Don’t Look Ahead
COLUMBUS — There’s no need to preach to Ohio State offensive lineman Justin Boren about how good an underdog can be, or what one can accomplish.
You see, Boren has firsthand knowledge of one of the biggest upsets in college football history.
On Sept. 1, 2007, Boren played for Michigan when the fifth-ranked Wolverines were shocked 34-32 by championship-subdivision Appalachian State.
“Appalachian State was a good team. People think that these (unranked) teams are so much different, but they’re really not,” Boren said Tuesday. “They’re all very capable teams. Appalachian State was a very good team. People look at it and, like, dang, Michigan must be terrible. It’s not like that.”
Now in his second year starting since transferring to Ohio State, that afternoon is indelibly etched in Boren’s mind. With the second-ranked Buckeyes favored by more than four touchdowns over Ohio University on Saturday, Boren scoffs at what the oddsmakers and experts say.
“It seems like every year there’s a couple of those games,” he said. “It’s a real issue, it can happen any week.”
The Buckeyes are coming off a huge victory, a 36-24 decision over then-No. 12 Miami on Saturday. They are well aware that their next four opponents — Ohio, Eastern Michigan, at Illinois and then home against Indiana — are given little chance of beating them.
But Boren recognizes that the gap between a great team and an unknown one isn’t as large as many might think.
“You think the talent’s going to be so much better on a No. 1- or a No. 2-ranked team and there are better players, but everyone that’s playing college football is a good player,” he said. “You have guys at Ohio U. who can play on some of these bigger programs.”
Ohio State coach Jim Tressel called the Miami game a bruising contest that was also highly emotional. Many times, it’s difficult for a team involved in a game like that to rise to the occasion a week later.
But Tressel said there are reasons why the Buckeyes won’t look past the instate Bobcats.
“The first thing that will make it difficult is OU will be tough and they’ll be good,” he said. “The second thing is reality, that when you play in an emotional game, is there that human tendency to take a deep breath? We kind of take the approach of showing the film, showing where we need to get better.”
One film that will undoubtedly be playing at the Tressel Theater this week is the 2008 video of Ohio’s foray into Ohio Stadium.
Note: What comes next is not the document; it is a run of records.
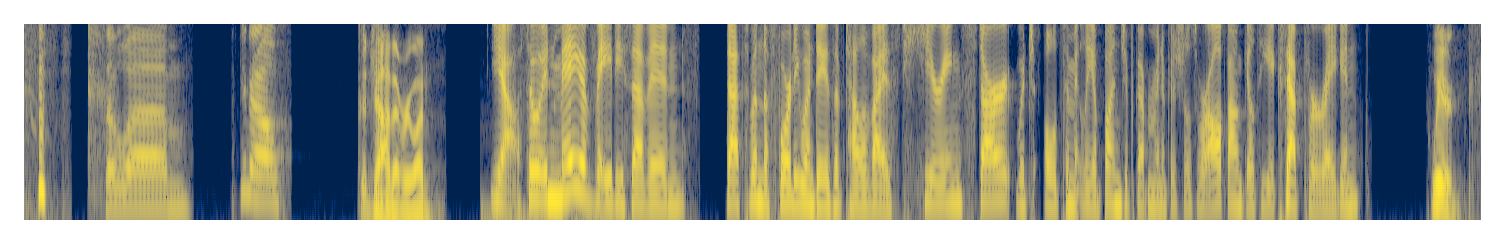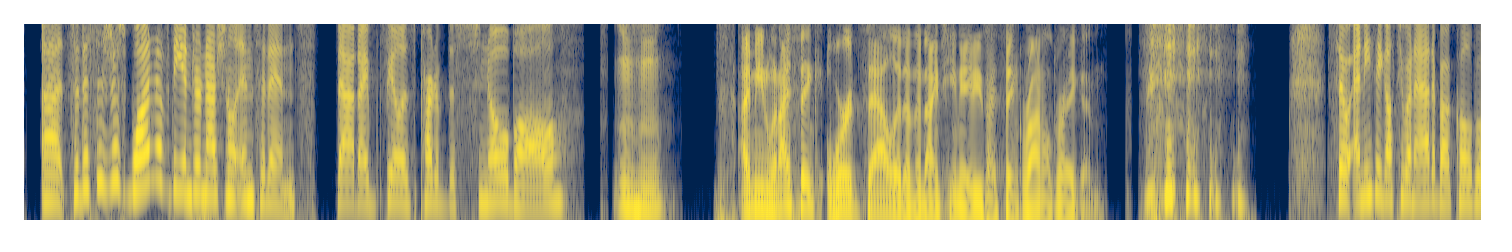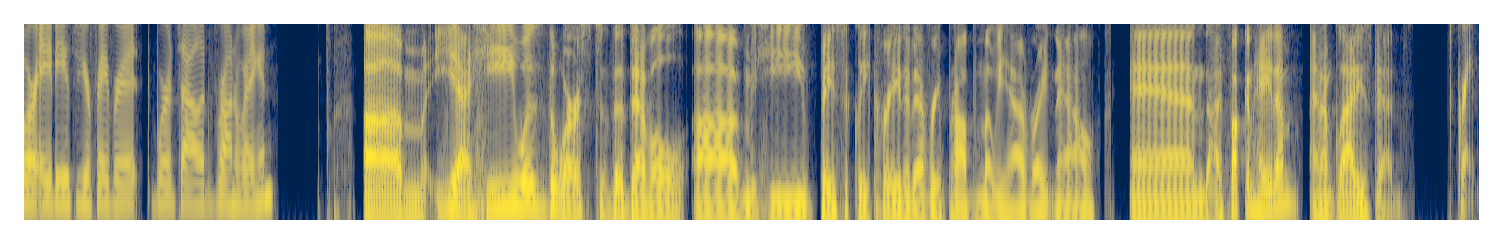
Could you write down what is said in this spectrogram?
So, um, you know, good job, everyone. Yeah. So in May of 87, that's when the 41 days of televised hearings start, which ultimately a bunch of government officials were all found guilty except for Reagan. Weird. Uh, so this is just one of the international incidents that I feel is part of the snowball. Mm-hmm. I mean, when I think word salad in the 1980s, I think Ronald Reagan. so anything else you want to add about Cold War 80s, your favorite word salad, Ronald Reagan? Um, yeah, he was the worst, the devil. Um, he basically created every problem that we have right now. And I fucking hate him, and I'm glad he's dead. Great.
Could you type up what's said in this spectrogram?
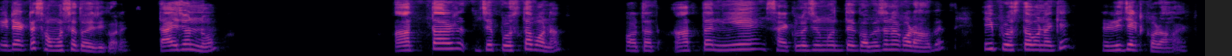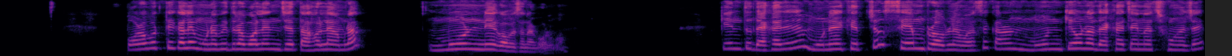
এটা একটা সমস্যা তৈরি করে। তাই জন্য আত্মার যে প্রস্তাবনা, অর্থাৎ আত্মা নিয়ে সাইকোলজির মধ্যে গবেষণা করা হবে, এই প্রস্তাবনাকে রিজেক্ট করা হয়। পরবর্তীকালে মনোবিদরা বলেন যে তাহলে আমরা মন নিয়ে গবেষণা করব। কিন্তু দেখা যায় যে মনের ক্ষেত্রেও সেম প্রবলেম আছে, কারণ মনকেও না দেখা যায় না ছোঁয়া যায়।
In that game, the Bobcats led 7-6 at the half and 14-12 going into the fourth quarter before the third-ranked Buckeyes came back to pull out a 26-14 victory. A flat Ohio State struggled all day, barely escaping with the win despite forcing five turnovers.
“If you look back two years ago, this is a team we kind of struggled with,” defensive lineman Dexter Larimore said. “On defense we took their starting quarterback out and then all of a sudden Boo Jackson comes in and has a heckuva game. He’s running all over the place, converting third downs, getting first downs on his feet and slinging the ball all around.”
Jackson completed just 9 of 25 passes for 86 yards with three interceptions that game in relief of the injured Theo Scott. But he scrambled for 55 yards on seven carries and kept his team in the hunt until Ray Small’s 69-yard punt return for a touchdown with less than 6 minutes left. Jackson, by the way, will quarterback the Bobcats on Saturday.
It’s only human nature to think some teams are vastly better than others. Larimore said he and his teammates can’t afford to buy into that, however.
“Obviously, there’s always that risk of that, coming after a big win against Miami and coming into a game against a team that, quote unquote, isn’t supposed to be able to contend with you,” he said. “Normally this would be chance to overlook a team. But this year, with the guys and the leaders and the seniors we have, we’ll get our young guys ready to play on Saturday.”
Tressel said there’s no excuse to not be ready to play every week.
“If we can’t get excited 12 times in one calendar year, shame on us,” he said.
It took some time for Boren to realize, after the loss to Appalachian State, the magnitude of Michigan’s defeat.
“I remember after we lost that game it really didn’t sink in,” he said. “Then we walk in the practice facility and there’s 100 reporters. I remember driving past the stadium and ESPN was filming in front of our stadium and I kind of looked down like, dang — that’s when it really sunk in — like, we lost to a Division I-AA team.”